Task objective:
Pictures stay out of the copy; set down each line of the listing below exactly.

Content starts

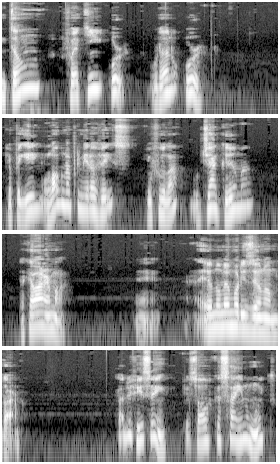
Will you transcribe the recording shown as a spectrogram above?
Então, foi aqui em Ur, Urano Ur, que eu peguei logo na primeira vez, eu fui lá, o diagrama daquela arma. É, eu não memorizei o nome da arma. Tá difícil, hein? O pessoal fica saindo muito.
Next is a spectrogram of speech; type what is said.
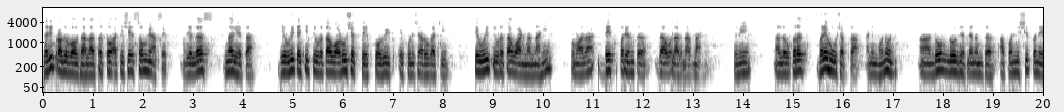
जरी प्रादुर्भाव झाला तर तो अतिशय सौम्य असेल. म्हणजे लस न घेता जेवढी त्याची तीव्रता वाढू शकते कोविड एकोणीस या रोगाची तेवढी तीव्रता वाढणार नाही. तुम्हाला डेथपर्यंत जावं लागणार नाही. तुम्ही लवकरच बरे होऊ शकता. आणि म्हणून दोन डोस घेतल्यानंतर आपण निश्चितपणे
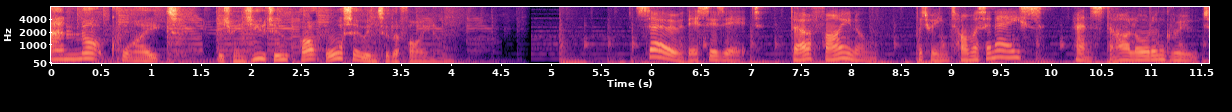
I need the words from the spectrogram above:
and not quite, which means you two are also into the final. So this is it. The final. Between Thomas and Ace and Star-Lord and Groot.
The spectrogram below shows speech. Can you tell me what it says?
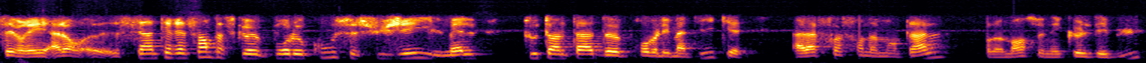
C'est vrai. Alors, euh, c'est intéressant parce que pour le coup, ce sujet, il mêle tout un tas de problématiques, à la fois fondamentales, probablement ce n'est que le début,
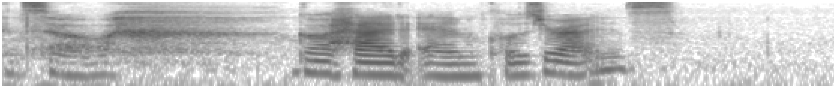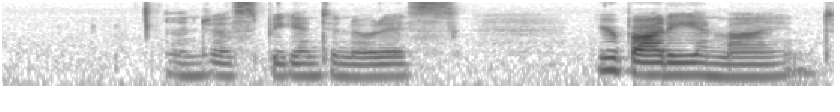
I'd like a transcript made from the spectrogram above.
And so go ahead and close your eyes and just begin to notice your body and mind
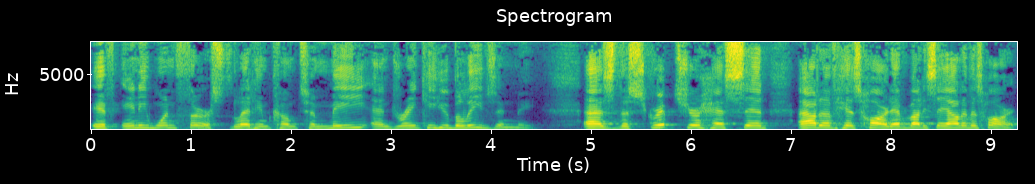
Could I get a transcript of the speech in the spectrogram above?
If anyone thirsts, let him come to me and drink, he who believes in me. As the scripture has said, out of his heart. Everybody say, out of his heart.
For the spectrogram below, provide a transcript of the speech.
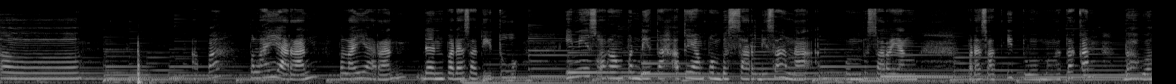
uh, apa? Pelayaran pelayaran. Dan pada saat itu ini seorang pendeta atau yang pembesar di sana pembesar yang pada saat itu mengatakan bahwa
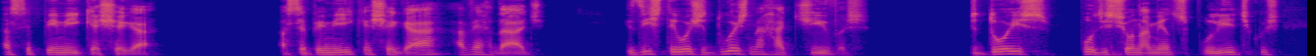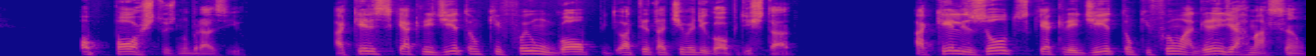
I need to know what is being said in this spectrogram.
a CPMI quer chegar? A CPMI quer chegar à verdade. Existem hoje duas narrativas de dois posicionamentos políticos opostos no Brasil. Aqueles que acreditam que foi um golpe, uma tentativa de golpe de Estado aqueles outros que acreditam que foi uma grande armação.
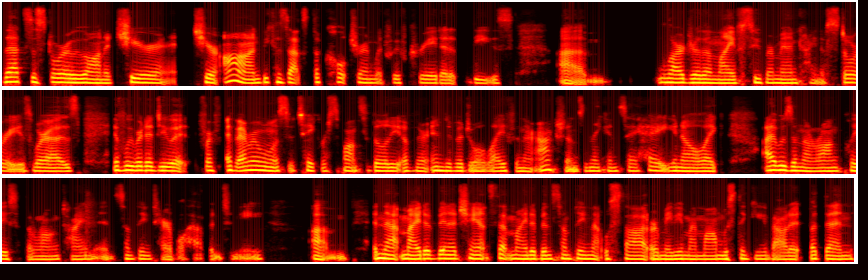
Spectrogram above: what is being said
that's the story we want to cheer cheer on because that's the culture in which we've created these um, larger than life Superman kind of stories. Whereas if we were to do it for if everyone was to take responsibility of their individual life and their actions and they can say, hey, you know, like I was in the wrong place at the wrong time and something terrible happened to me. Um, and that might have been a chance that might have been something that was thought or maybe my mom was thinking about it but then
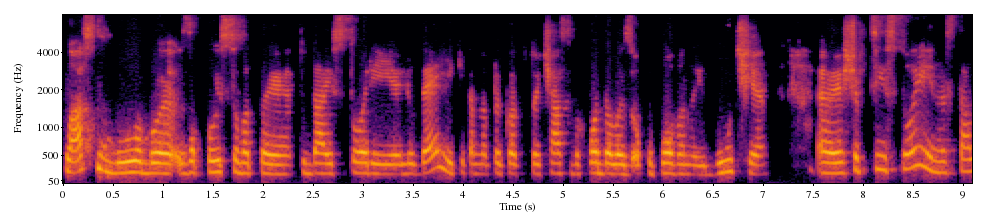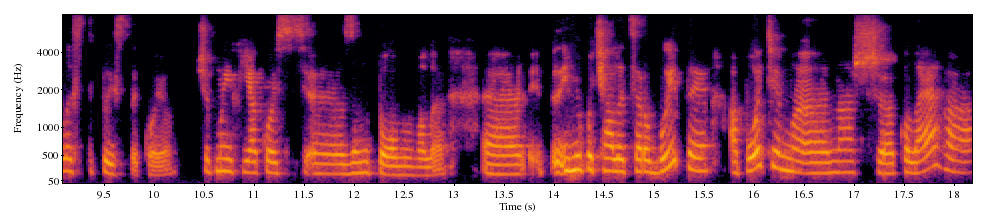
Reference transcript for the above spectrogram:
класно було би записувати туди історії людей, які там, наприклад, в той час виходили з окупованої Бучі, щоб ці історії не стали статистикою щоб ми їх якось е, занотовували. Е, і ми почали це робити. А потім е, наш колега,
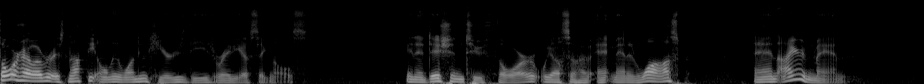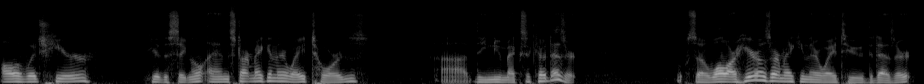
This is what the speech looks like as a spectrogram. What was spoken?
Thor, however, is not the only one who hears these radio signals. In addition to Thor, we also have Ant Man and Wasp and Iron Man, all of which hear hear the signal and start making their way towards uh, the New Mexico desert. So while our heroes are making their way to the desert,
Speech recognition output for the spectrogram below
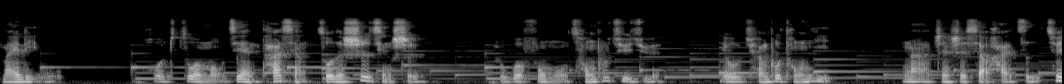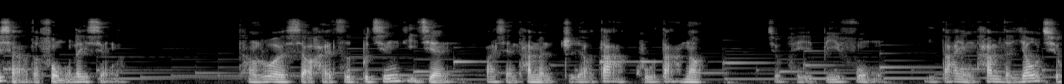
买礼物，或者做某件他想做的事情时，如果父母从不拒绝，又全部同意，那真是小孩子最想要的父母类型了。倘若小孩子不经意间发现他们只要大哭大闹，就可以逼父母以答应他们的要求，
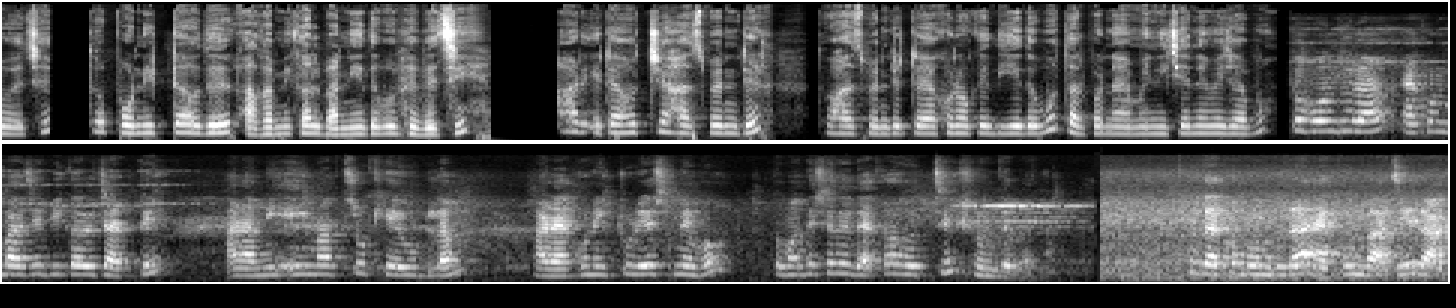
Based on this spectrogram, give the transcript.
রয়েছে। তো পনিরটা ওদের আগামীকাল বানিয়ে দেবো ভেবেছি। আর এটা হচ্ছে হাজব্যান্ডের। তো হাজব্যান্ডেরটা এখন ওকে দিয়ে দেবো, তারপরে আমি নিচে নেমে যাব। তো বন্ধুরা, এখন বাজে বিকাল চারটে, আর আমি এই মাত্র খেয়ে উঠলাম। আর এখন একটু রেস্ট নেব। তোমাদের সাথে দেখা হচ্ছে সন্ধেবেলা। তো দেখো বন্ধুরা, এখন বাজে রাত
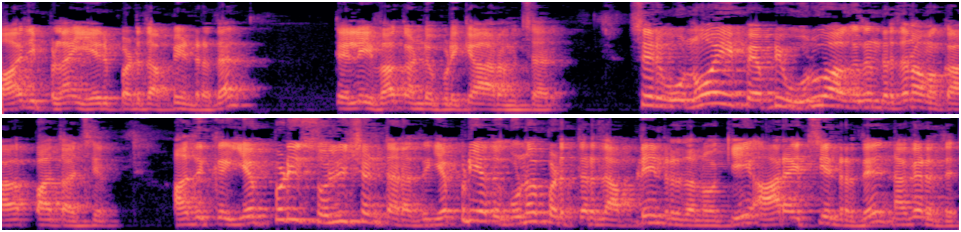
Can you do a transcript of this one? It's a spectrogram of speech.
பாதிப்புலாம் ஏற்படுது அப்படின்றத தெளிவாக கண்டுபிடிக்க ஆரம்பிச்சார். சரி நோய் இப்போ எப்படி உருவாகுதுன்றத நம்ம கா- பார்த்தாச்சு. அதுக்கு எப்படி சொல்யூஷன் தரது எப்படி அதை குணப்படுத்துறது அப்படின்றத நோக்கி ஆராய்ச்சின்றது நகருது.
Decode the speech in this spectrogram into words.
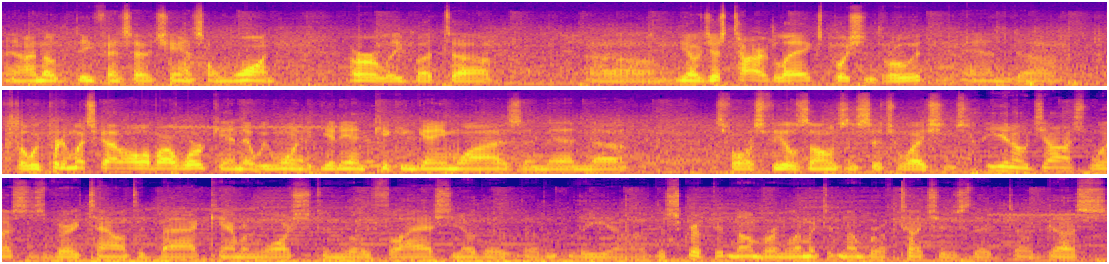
And I know the defense had a chance on one early, but, uh, um, you know, just tired legs pushing through it. And uh, but we pretty much got all of our work in that we wanted to get in kicking game-wise. And then uh, as far as field zones and situations. You know, Josh West is a very talented back. Cameron Washington really flashed. You know, the the the, uh, the scripted number and limited number of touches that uh, Gus,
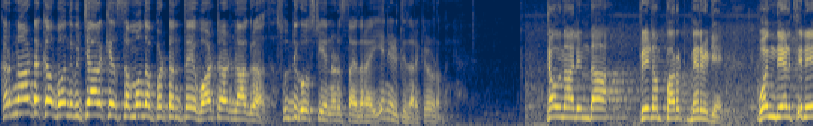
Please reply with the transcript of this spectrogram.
ಕರ್ನಾಟಕ ಬಂದ್ ವಿಚಾರಕ್ಕೆ ಸಂಬಂಧಪಟ್ಟಂತೆ ವಾಟಾಳ್ ನಾಗರಾಜ್ ಸುದ್ದಿಗೋಷ್ಠಿಯನ್ನು ನಡೆಸ್ತಾ ಇದ್ದಾರೆ. ಏನು ಹೇಳ್ತಿದ್ದಾರೆ? ಕೇಳೋಣ ಬನ್ನಿ. ಟೌನ್ ಹಾಲಿಂದ ಫ್ರೀಡಮ್ ಪಾರ್ಕ್ ಮೆರವಿಗೆ ಒಂದು ಹೇಳ್ತೀನಿ.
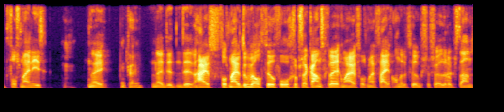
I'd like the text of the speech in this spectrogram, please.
Volgens mij niet. Nee. Oké. nee dit, dit- hij heeft volgens mij toen wel veel volgers op zijn account gekregen. Maar hij heeft volgens mij vijf andere filmpjes of zo erop staan.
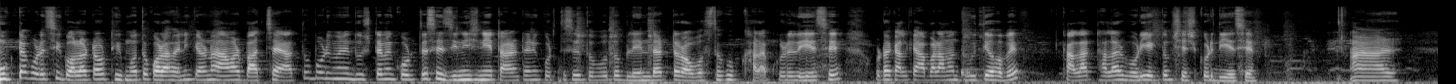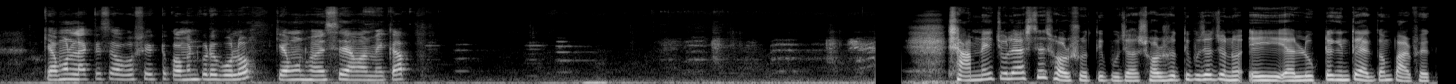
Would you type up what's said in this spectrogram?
মুখটা করেছি, গলাটাও ঠিকমতো করা হয়নি, কেননা আমার বাচ্চা এত পরিমাণে দুষ্টামি করতেছে, জিনিস নিয়ে টানাটানি করতেছে, তবুও তো ব্লেন্ডারটার অবস্থা খুব খারাপ করে দিয়েছে। ওটা কালকে আবার আমার ধুইতে হবে। কালার ঠালার ভরি একদম শেষ করে দিয়েছে। আর কেমন লাগতেছে অবশ্যই একটু কমেন্ট করে বলো। কেমন হয়েছে আমার মেকআপ সামনেই চলে আসছে সরস্বতী পূজা। সরস্বতী পূজার জন্য এই লুকটা কিন্তু একদম পারফেক্ট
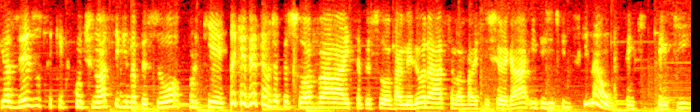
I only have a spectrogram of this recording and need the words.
E às vezes você quer continuar seguindo a pessoa porque você quer ver até onde a pessoa vai, se a pessoa vai melhorar, se ela vai se enxergar, e tem gente que diz que não, tem que, tem que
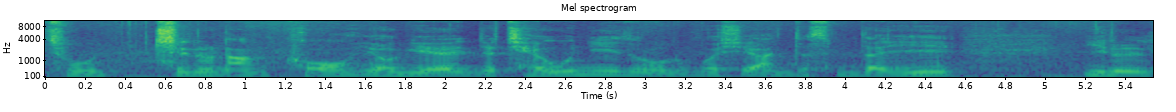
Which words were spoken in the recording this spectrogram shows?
좋지는 않고 여기에 이제 재운이 들어오는 것이 안 좋습니다. 이 일을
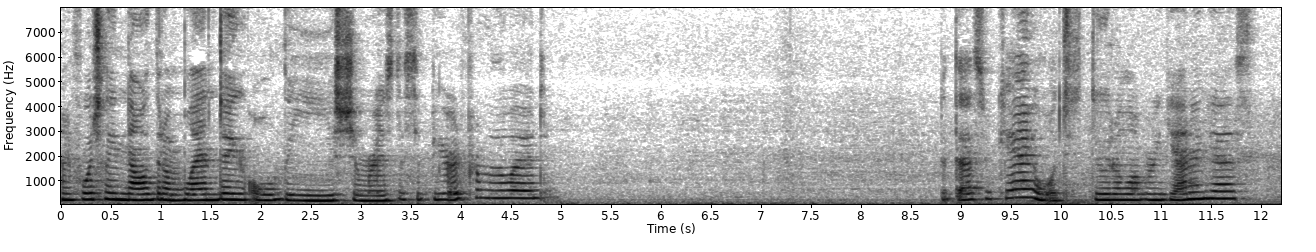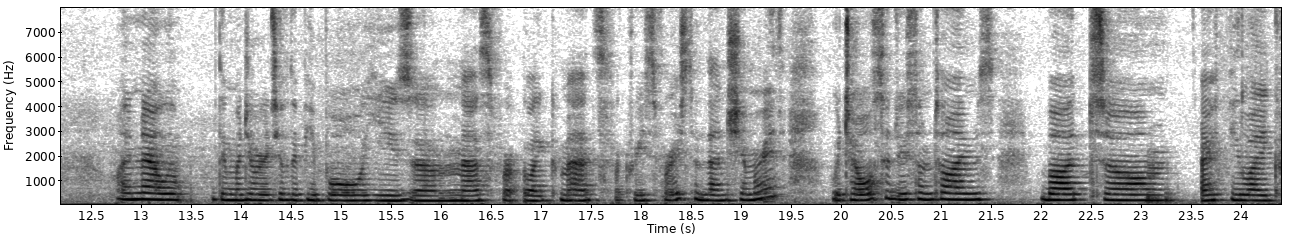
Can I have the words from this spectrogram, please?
Unfortunately, now that I'm blending, all the shimmers disappeared from the lid. but that's okay. We'll just do it all over again I guess. I know the majority of the people use um, mattes for like mattes for crease first and then shimmers which I also do sometimes. But um, I feel like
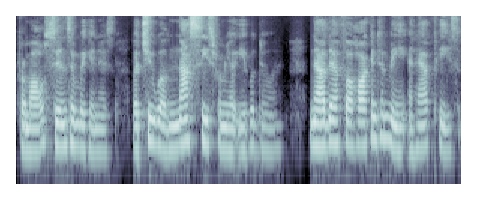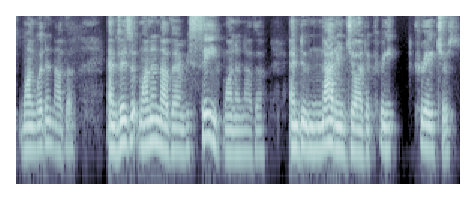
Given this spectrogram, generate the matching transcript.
from all sins and wickedness, but you will not cease from your evil doing. Now therefore hearken to me and have peace one with another, and visit one another and receive one another, and do not enjoy the cre- creatures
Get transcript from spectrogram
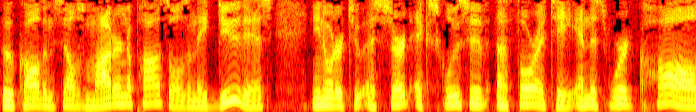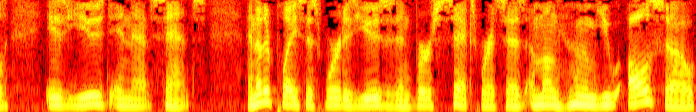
who call themselves modern apostles and they do this in order to assert exclusive authority. And this word called is used in that sense. Another place this word is used is in verse 6 where it says, among whom you also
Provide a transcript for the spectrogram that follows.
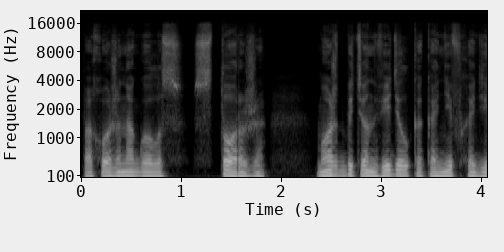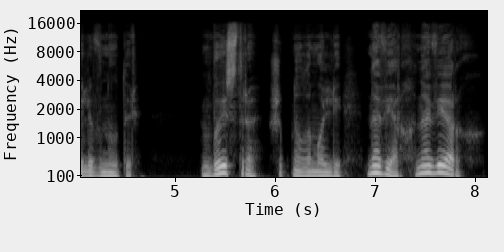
Похоже на голос сторожа. Может быть, он видел, как они входили внутрь. Быстро, шепнула Молли. Наверх, наверх.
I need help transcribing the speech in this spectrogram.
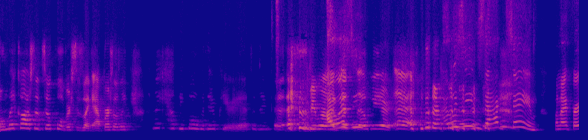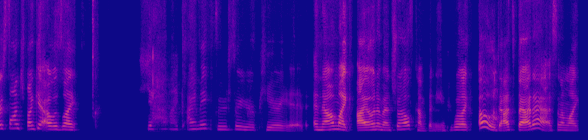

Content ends

Answer to the problem:
Will you transcribe the recording shown as a spectrogram above?
Então, foi aqui em Ur, Urano Ur, que eu peguei logo na primeira vez, eu fui lá, o diagrama daquela arma. É, eu não memorizei o nome da arma. Tá difícil, hein? O pessoal fica saindo muito.
Next is a spectrogram of speech; type what is said.
जरी प्रादुर्भाव झाला तर तो अतिशय सौम्य असेल. म्हणजे लस न घेता जेवढी त्याची तीव्रता वाढू शकते कोविड एकोणीस या रोगाची तेवढी तीव्रता वाढणार नाही. तुम्हाला डेथपर्यंत जावं लागणार नाही. तुम्ही लवकरच बरे होऊ शकता. आणि म्हणून दोन डोस घेतल्यानंतर आपण निश्चितपणे
I need the words from the spectrogram above:
and not quite, which means you two are also into the final. So this is it. The final. Between Thomas and Ace and Star-Lord and Groot.
The spectrogram below shows speech. Can you tell me what it says?
C'est vrai. Alors, euh, c'est intéressant parce que pour le coup, ce sujet, il mêle tout un tas de problématiques, à la fois fondamentales, probablement ce n'est que le début,
I'd like a transcript made from the spectrogram above.
And so go ahead and close your eyes and just begin to notice your body and mind
Could I get a transcript of the speech in the spectrogram above?
If anyone thirsts, let him come to me and drink, he who believes in me. As the scripture has said, out of his heart. Everybody say, out of his heart.
For the spectrogram below, provide a transcript of the speech.
uh, apa? Pelayaran pelayaran. Dan pada saat itu ini seorang pendeta atau yang pembesar di sana pembesar yang pada saat itu mengatakan bahwa
I need to know what is being said in this spectrogram.
a CPMI quer chegar? A CPMI quer chegar à verdade. Existem hoje duas narrativas de dois posicionamentos políticos opostos no Brasil. Aqueles que acreditam que foi um golpe, uma tentativa de golpe de Estado aqueles outros que acreditam que foi uma grande armação.
Spectrogram above: what is being said
that's the story we want to cheer cheer on because that's the culture in which we've created these um, larger than life Superman kind of stories. Whereas if we were to do it for if everyone was to take responsibility of their individual life and their actions and they can say, hey, you know, like I was in the wrong place at the wrong time and something terrible happened to me. Um, and that might have been a chance that might have been something that was thought or maybe my mom was thinking about it but then
Reference transcript for the above spectrogram:
класно було би записувати туди історії людей, які там, наприклад, в той час виходили з окупованої Бучі, щоб ці історії не стали статистикою щоб ми їх якось е, занотовували. Е, і ми почали це робити. А потім е, наш колега,
This is what the speech looks like as a spectrogram. What was spoken?
Thor, however, is not the only one who hears these radio signals. In addition to Thor, we also have Ant Man and Wasp and Iron Man, all of which hear hear the signal and start making their way towards uh, the New Mexico desert. So while our heroes are making their way to the desert,
Speech recognition output for the spectrogram below
买礼物，或者做某件他想做的事情时，如果父母从不拒绝，又全部同意，那真是小孩子最想要的父母类型了。倘若小孩子不经意间发现他们只要大哭大闹，就可以逼父母以答应他们的要求，
Based on this spectrogram, give the transcript.
রয়েছে। তো পনিরটা ওদের আগামীকাল বানিয়ে দেবো ভেবেছি। আর এটা হচ্ছে হাজব্যান্ডের। তো হাজব্যান্ডেরটা এখন ওকে দিয়ে দেবো, তারপরে আমি নিচে নেমে যাব। তো বন্ধুরা, এখন বাজে বিকাল চারটে, আর আমি এই মাত্র খেয়ে উঠলাম। আর এখন একটু রেস্ট নেব। তোমাদের সাথে দেখা হচ্ছে সন্ধেবেলা। তো দেখো বন্ধুরা, এখন বাজে রাত
Can you do a transcript of this one? It's a spectrogram of speech.
பாதிப்புலாம் ஏற்படுது அப்படின்றத தெளிவாக கண்டுபிடிக்க ஆரம்பிச்சார். சரி நோய் இப்போ எப்படி உருவாகுதுன்றத நம்ம கா- பார்த்தாச்சு. அதுக்கு எப்படி சொல்யூஷன் தரது எப்படி அதை குணப்படுத்துறது அப்படின்றத நோக்கி ஆராய்ச்சின்றது நகருது.
Decode the speech in this spectrogram into words.
And I know the defense had a chance on one early, but, uh, um, you know, just tired legs pushing through it. And uh, but we pretty much got all of our work in that we wanted to get in kicking game-wise. And then uh, as far as field zones and situations. You know, Josh West is a very talented back. Cameron Washington really flashed. You know, the the the, uh, the scripted number and limited number of touches that uh, Gus,
Please reply with the transcript of this spectrogram.
ಕರ್ನಾಟಕ ಬಂದ್ ವಿಚಾರಕ್ಕೆ ಸಂಬಂಧಪಟ್ಟಂತೆ ವಾಟಾಳ್ ನಾಗರಾಜ್ ಸುದ್ದಿಗೋಷ್ಠಿಯನ್ನು ನಡೆಸ್ತಾ ಇದ್ದಾರೆ. ಏನು ಹೇಳ್ತಿದ್ದಾರೆ? ಕೇಳೋಣ ಬನ್ನಿ. ಟೌನ್ ಹಾಲಿಂದ ಫ್ರೀಡಮ್ ಪಾರ್ಕ್ ಮೆರವಿಗೆ ಒಂದು ಹೇಳ್ತೀನಿ.
I'd like the text of the speech in this spectrogram, please.
Volgens mij niet. Nee. Oké. nee dit, dit- hij heeft volgens mij toen wel veel volgers op zijn account gekregen. Maar hij heeft volgens mij vijf andere filmpjes of zo erop staan.
Would you type up what's said in this spectrogram?
মুখটা করেছি, গলাটাও ঠিকমতো করা হয়নি, কেননা আমার বাচ্চা এত পরিমাণে দুষ্টামি করতেছে, জিনিস নিয়ে টানাটানি করতেছে, তবুও তো ব্লেন্ডারটার অবস্থা খুব খারাপ করে দিয়েছে। ওটা কালকে আবার আমার ধুইতে হবে। কালার ঠালার ভরি একদম শেষ করে দিয়েছে। আর কেমন লাগতেছে অবশ্যই একটু কমেন্ট করে বলো। কেমন হয়েছে আমার মেকআপ সামনেই চলে আসছে সরস্বতী পূজা। সরস্বতী পূজার জন্য এই লুকটা কিন্তু একদম পারফেক্ট
I only have a spectrogram of this recording and need the words.
E às vezes você quer continuar seguindo a pessoa porque você quer ver até onde a pessoa vai, se a pessoa vai melhorar, se ela vai se enxergar, e tem gente que diz que não, tem que, tem que
Which words were spoken in the recording this spectrogram shows?
좋지는 않고 여기에 이제 재운이 들어오는 것이 안 좋습니다. 이 일을
Can I have the words from this spectrogram, please?
Unfortunately, now that I'm blending, all the shimmers disappeared from the lid. but that's okay. We'll just do it all over again I guess. I know the majority of the people use um, mattes for like mattes for crease first and then shimmers which I also do sometimes. But um, I feel like
Given this spectrogram, generate the matching transcript.
from all sins and wickedness, but you will not cease from your evil doing. Now therefore hearken to me and have peace one with another, and visit one another and receive one another, and do not enjoy the cre- creatures
Get transcript from spectrogram
who call themselves modern apostles and they do this in order to assert exclusive authority. And this word called is used in that sense. Another place this word is used is in verse 6 where it says, among whom you also
Provide a transcript for the spectrogram that follows.
Похоже на голос сторожа. Может быть, он видел, как они входили внутрь. Быстро, шепнула Молли. Наверх, наверх.
I need help transcribing the speech in this spectrogram.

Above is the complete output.